The Challenges and Rewards of Adoptive Parenting FAQs

Yes, adoptive parents can form bonds with their adopted children that are just as strong as those formed by biological parents. This bonding process might require time and may be facilitated by shared experiences, open communication, and mutual understanding. The strength of the bond is not determined by biological connection but by the quality of the relationship built over time.

Adoptive parents can help their child understand their adoption story by being open and honest, sharing information in an age-appropriate way. This approach fosters trust and helps the child form a positive identity around their adoption. It’s important to answer questions as they arise and provide a supportive space for the child to express their feelings.

Adoptive parents can prepare for the adoption process by thoroughly researching the different types of adoption, understanding the legal and financial requirements, and engaging in parenting preparation classes or counseling. This preparation helps prospective parents set realistic expectations and build a strong foundation for their future family. Additionally, connecting with other adoptive families and support networks can provide valuable insights and support.

Adopted children’s adjustment to their new families can vary widely, influenced by factors such as their age at adoption, previous experiences, and the specific circumstances of the adoption. While some children may adjust relatively quickly, others may take longer and require additional support, such as therapy or counseling. Patience, understanding, and a supportive environment are key to facilitating a smooth adjustment.

Adoptive parenting can significantly alter family dynamics, introducing both rewarding and complex interactions among family members. It requires existing family members to adjust and make space, both emotionally and physically, for a new member, which can take time and empathy. Open communication and counseling can be beneficial in facilitating a smooth transition and fostering positive relationships.

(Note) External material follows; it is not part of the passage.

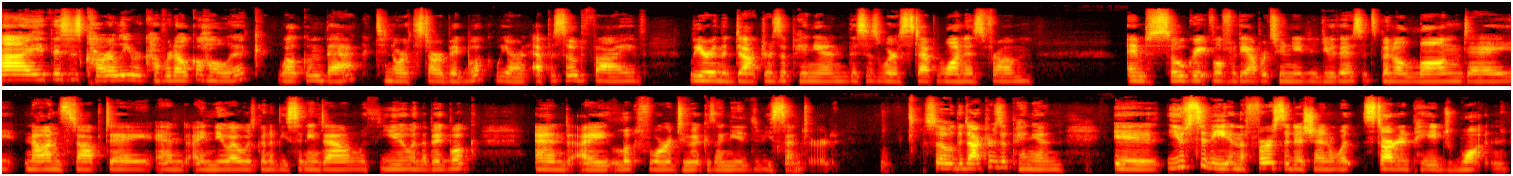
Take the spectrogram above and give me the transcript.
Hi, this is Carly, recovered alcoholic. Welcome back to North Star Big Book. We are in episode five. We are in the doctor's opinion. This is where step one is from. I am so grateful for the opportunity to do this. It's been a long day, non-stop day, and I knew I was going to be sitting down with you in the big book, and I looked forward to it because I needed to be centered. So, the doctor's opinion is used to be in the first edition what started page 1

The financial costs of adoptive parenting can be substantial, including legal fees, agency fees, and possibly travel expenses. These costs can vary widely depending on the type of adoption (domestic, international, through foster care) and the specific requirements of different jurisdictions. Prospective parents should prepare and possibly seek financial assistance or grants available for adoptive families.

Adoptive parenting can present unique emotional and behavioral challenges stemming from the child’s past experiences. These can include attachment issues, trauma, or loss, which require patience and possibly professional support to navigate. Understanding and addressing these challenges early on is crucial for building a strong, healthy relationship with the adopted child.

Adoptive parents often face societal perceptions and stereotypes that can be insensitive or misunderstand the nature of adoptive families. These can include intrusive questions or assumptions about the child’s background, the reasons for adoption, or the legitimacy of the adoptive family bond. Educating others and advocating for adoptive families are ways to challenge these perceptions and promote a more inclusive understanding of family.

Open adoption can play a significant role in adoptive parenting by maintaining connections with the child’s biological family, which can benefit the child’s sense of identity and emotional well-being. It allows for varying degrees of contact and can help answer the child’s questions about their background in a healthy, open manner. However, it also requires careful navigation of boundaries and relationships for all parties involved.

There is a wide range of support available for adoptive parents, including adoption agencies, support groups, and counseling services. These resources can provide valuable advice, emotional support, and practical assistance throughout the adoption process and beyond. Engaging with these supports can help adoptive parents navigate the complexities of adoption and address any challenges that arise.